Sir Tim Berners Lee, inventor of the world wide web, appeared in a video interview with Telegraph TV talking about the need to stop snoopers on the net. An alternative direct link.

He has also written some excellent notes on the issue of DPI and web snooping.


BT's leaked report into the covert 2006 trials makes interesting reading.

18,000 customers in Reading were profiled in secret. The plan alludes to the next stage of trials profiling 300,000 people.

The report reveals that BT bought a charity advertising campaign for SOS Childrens Villages, Oxfam, and Make Trade Fair. They then replaced the charity ads covertly with promotions for Weight Watchers, PetPlan insurance, credit cards, loans and air travel.
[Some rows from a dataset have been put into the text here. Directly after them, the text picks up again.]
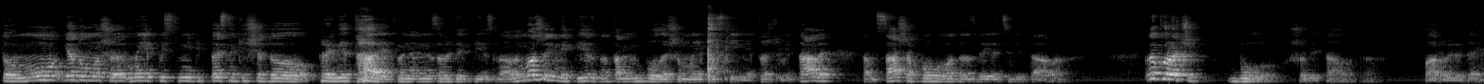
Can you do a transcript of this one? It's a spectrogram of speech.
тому я думаю, що мої постійні підписники ще до привітають мене не завжди пізно, але може і не пізно. Там були, що мої постійні теж вітали. Там Саша Погода, здається, вітала. Ну, коротше, було, що вітало та, пару людей.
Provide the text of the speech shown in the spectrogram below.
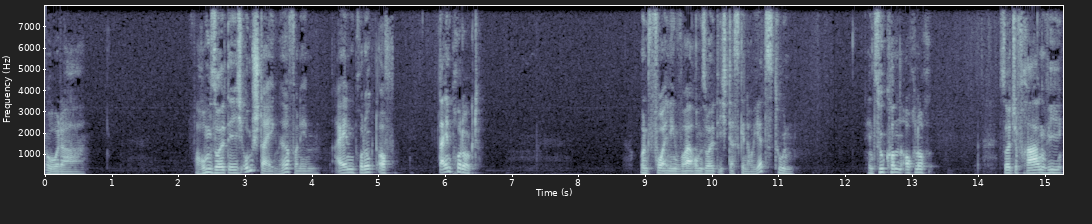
Oder warum sollte ich umsteigen ne, von dem einen Produkt auf dein Produkt? Und vor allen Dingen, warum sollte ich das genau jetzt tun? Hinzu kommen auch noch solche Fragen wie,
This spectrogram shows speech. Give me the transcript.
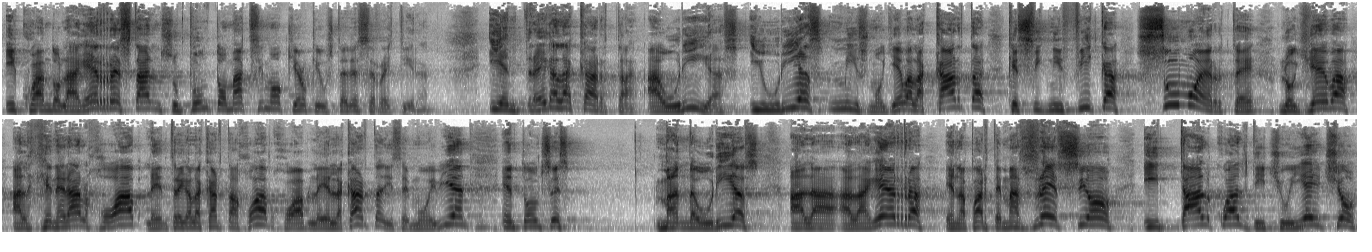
Y cuando la guerra está en su punto máximo, quiero que ustedes se retiran. Y entrega la carta a Urias y Urias mismo lleva la carta que significa su muerte, lo lleva al general Joab, le entrega la carta a Joab, Joab lee la carta, dice muy bien, entonces manda Urias a la, a la guerra en la parte más recio y tal cual dicho y hecho,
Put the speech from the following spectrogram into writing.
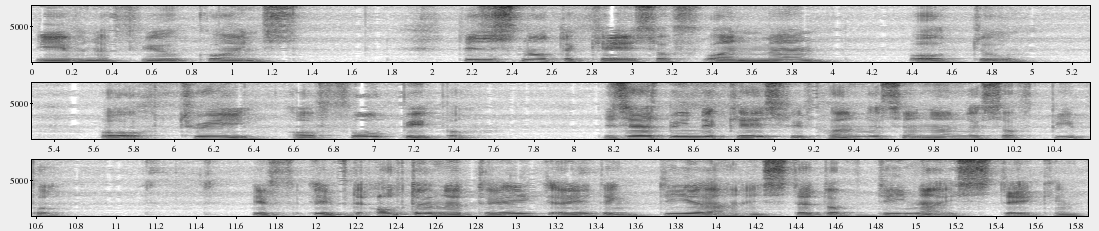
even a few coins. This is not the case of one man, or two, or three, or four people. This has been the case with hundreds and hundreds of people. If, if the alternate re- reading Dhira instead of Dina is taken,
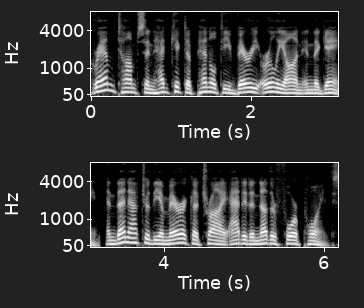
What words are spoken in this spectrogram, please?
Graham Thompson had kicked a penalty very early on in the game, and then after the America try added another four points.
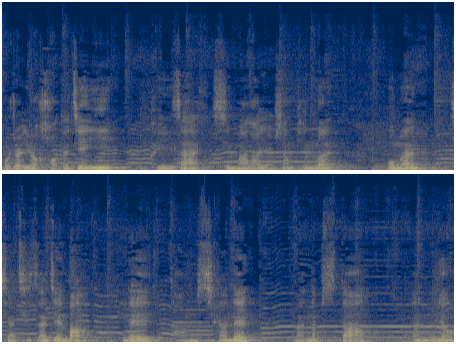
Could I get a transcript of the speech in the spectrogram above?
或者有好的建议，可以在喜马拉雅上评论。我们下期再见吧。네다음시간에만납시다안녕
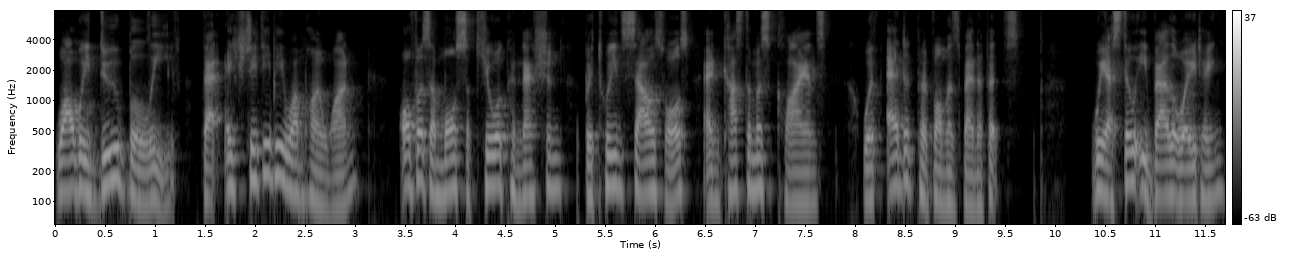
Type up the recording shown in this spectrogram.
While we do believe that HTTP 1.1 offers a more secure connection between Salesforce and customers' clients with added performance benefits, we are still evaluating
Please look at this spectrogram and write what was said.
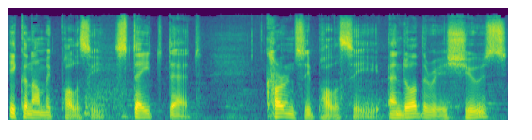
economic policy, state debt, currency policy, and other issues,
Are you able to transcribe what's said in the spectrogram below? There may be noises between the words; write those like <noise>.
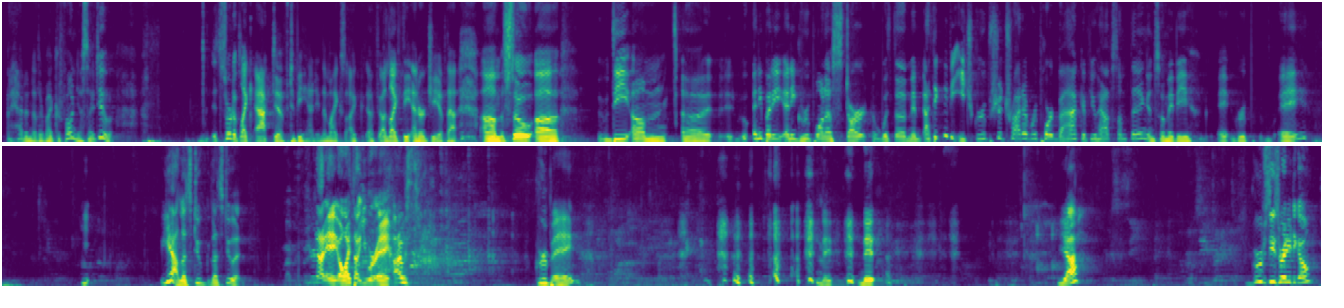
I had another microphone. Yes, I do it's sort of like active to be handing the mics. I, I, I like the energy of that. Um, so, uh, the um, uh, anybody, any group want to start with the? I think maybe each group should try to report back if you have something, and so maybe a, group A. Yeah, let's do let's do it. You're not A. Oh, I thought you were A. I was. Group A. <laughs> Nate, Nate. Yeah? C's ready to go? <laughs>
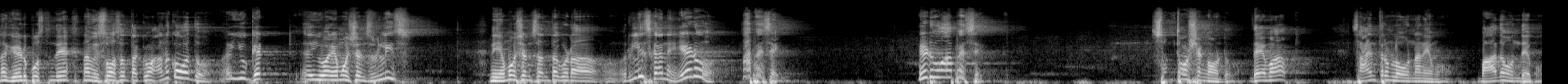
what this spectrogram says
నాకు ఏడుపు వస్తుంది నా విశ్వాసం తక్కువ. అనుకోవద్దు. You get your emotions release నీ ఎమోషన్స్ అంతా కూడా రిలీజ్ కానీ ఏడు ఆపేసాయి. ఏడు ఆపేసాయి. సంతోషంగా ఉండు. దేవా సాయంత్రంలో ఉన్నానేమో బాధ ఉందేమో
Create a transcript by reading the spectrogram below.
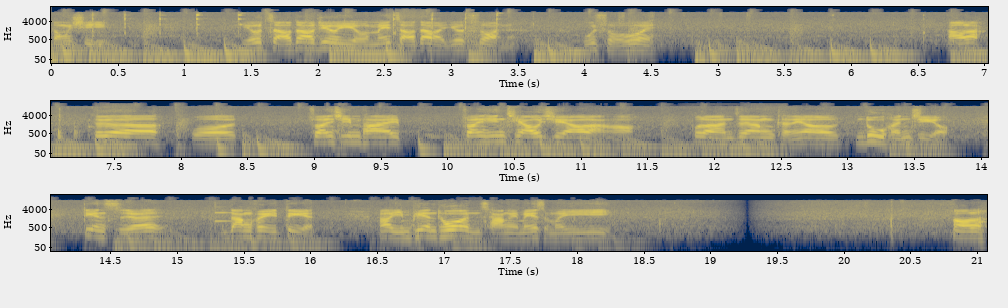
东西，有找到就有，没找到也就算了，无所谓。好了，这个我专心拍，专心敲敲了哈，不然这样可能要录很久，电池浪费电。然后影片拖很长也没什么意义。好了，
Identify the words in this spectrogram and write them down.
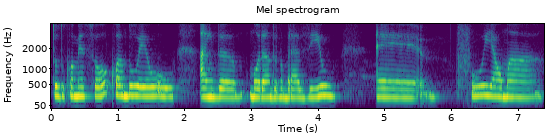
tudo começou quando eu, ainda morando no Brasil, é, fui a uma,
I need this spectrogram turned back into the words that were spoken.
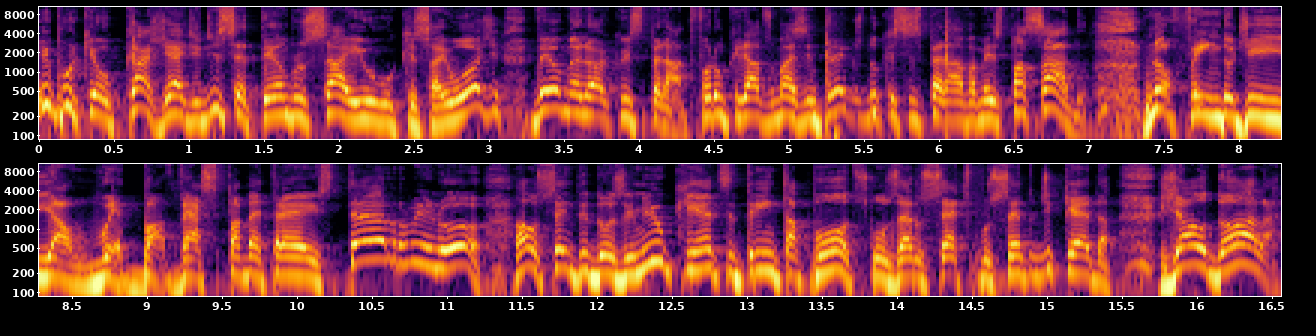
e porque o CAGED de setembro saiu, o que saiu hoje, veio melhor que o esperado. Foram criados mais empregos do que se esperava mês passado. No fim do dia, o Ibovespa B3 terminou aos 112.530 pontos, com 0,7% de queda. Já o dólar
The unofficial videos of the Town Hall meeting are available from Toby Meres.

The official video of the event was never published, despite assurances by Simon Davies of 80/20thinking; "I just wanted to confirm that we are looking to webcast the proceedings of the Phorm public meeting", and on the 80/20thinking web site "The entire event will be placed unedited on the Web shortly".
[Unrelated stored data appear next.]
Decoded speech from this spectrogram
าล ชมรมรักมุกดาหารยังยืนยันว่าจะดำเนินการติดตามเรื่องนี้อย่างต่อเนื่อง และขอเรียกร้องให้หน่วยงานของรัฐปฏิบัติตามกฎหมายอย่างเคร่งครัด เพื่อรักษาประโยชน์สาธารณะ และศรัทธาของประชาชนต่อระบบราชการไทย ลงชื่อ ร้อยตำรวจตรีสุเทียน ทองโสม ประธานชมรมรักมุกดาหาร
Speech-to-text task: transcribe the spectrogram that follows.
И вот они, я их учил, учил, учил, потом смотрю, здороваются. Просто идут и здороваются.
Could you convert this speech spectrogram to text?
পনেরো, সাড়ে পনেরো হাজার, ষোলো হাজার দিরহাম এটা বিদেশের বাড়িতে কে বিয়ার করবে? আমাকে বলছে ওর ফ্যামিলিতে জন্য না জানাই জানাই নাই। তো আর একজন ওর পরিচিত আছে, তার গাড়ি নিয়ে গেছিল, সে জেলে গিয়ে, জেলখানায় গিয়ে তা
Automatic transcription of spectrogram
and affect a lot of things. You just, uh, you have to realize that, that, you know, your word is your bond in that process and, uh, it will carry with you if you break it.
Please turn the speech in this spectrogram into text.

He later apologised, but did not explain why the videos were concealed.


Alexander Hanff's interview on BBC Click is available here.


The Channel 4 interview with Emma Sanderson will leave you speechless.


Likewise the BBC interview with Emma Sanderson.


Steve Gibson's analysis of Phorm on Twit.Tv was entertaining.

Also available from GRC.


Alex's audio interview with Steve Gibson on Twit.Tv is also enjoyable.

Also available from GRC.


Dr Richard Clayton of the FIPR/ORG has published a technical analysis; 'The Phorm Webwise System'

Dr Clayton was forced to rewrite it time and time again as Phorm recalled the details of how their insidious technology worked.


Nicholas Bohm, General Counsel of the FIPR, has published a paper on the intellectual property/copyright issues which arise; Profiling Web Users – Some Intellectual Property Problems


FIPR also published a legal analysis, which highlighted concerns about illegal interception without consent, fraud, unlawful processing of sensitive personal data, and civil wrongs.  

Julia Ceasar's report on BBC News, includes a brief comment by Nicholas Bohm.